We are officially in Autumn and lucky enough here in Crete to have the continued pleasure of warm sunny days. The tourist season lasts until the end of the month often running on until the early parts of November when the last direct flights depart from the island. However, finally, it is being recognised that Crete could continue to operate as a year round tourist destination allowing 365 days to explore this wonderful country, and to enjoy the often glorious autumnal weather. Talk and plans for the new airport at Kastelli are underway and will assist in bringing many more tourists to Crete.
As the tourists head for home and the seasonal workers move on many villages quieten down and this gives us time to explore Crete, both on the coast and inland.
In Crete Ecotourism and Agrotourism have encouraged an alternate tourism industry. Places such as Eleonas Country Village near Zaros and Drimos Natural Park in the Amari Valley are local businesses which are well worth a visit and places where you can enjoy the Cretan coutryside, taste local produce and relax.

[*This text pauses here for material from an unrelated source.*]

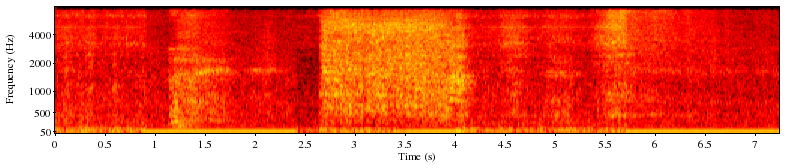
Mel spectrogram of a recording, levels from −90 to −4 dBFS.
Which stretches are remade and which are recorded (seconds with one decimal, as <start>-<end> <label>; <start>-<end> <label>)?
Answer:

The Autumn months sees the start of the olive harvest. Driving or walking around we see the spreading of the familiar black nets spread out under the trees and hear the gentle whirring of the olive picking machines, which knock the ripe olives from the branches to the ground. Occasionally, you will still see and hear the families that have gathered together to chatter and to hand pick the olives... or at least bash the tree with a large stick... the traditional way!
A lesser known product of Crete is the carob. At one time carobs were very popular and grown across the coastal villages providing lucrative business for the island. We see the past evidence of this at Triopetra Apotheki taverna, which was an old carob store. In Agia Galini the old weighing machine opposite Bagiartakis supermarket was used for the carobs before they were exported around the world. Today, carobs have experienced a sort of renaissance and are considered a healthy chocolate substitute, which can be used for sweet and savoury cooking.
The carobs can also be enjoyed fresh from the tree, which my Greek friend remembers doing as a real treat when a child, or they can be taken in sacks to the mill near Mires to be ground into flour. In some of the bakeries you see the dark brown paximadia breads and cookies made using the distinctive carob flour.
If you are passing near to Mires stop by the shop Botano at Kousses, a lovely family run shop which sells many herbs and products made using natural ingredients. They have a stock of teas from all over the world including local blends of mountain teas …and with Cretan mountain tea renowned for its health benefits you’d be foolish not to give it a try! So, get the kettle on, pop your herbs in the teapot to infuse and sit back and gently ease into Autumn!
Photo credit: Eleonas: eleonas.gr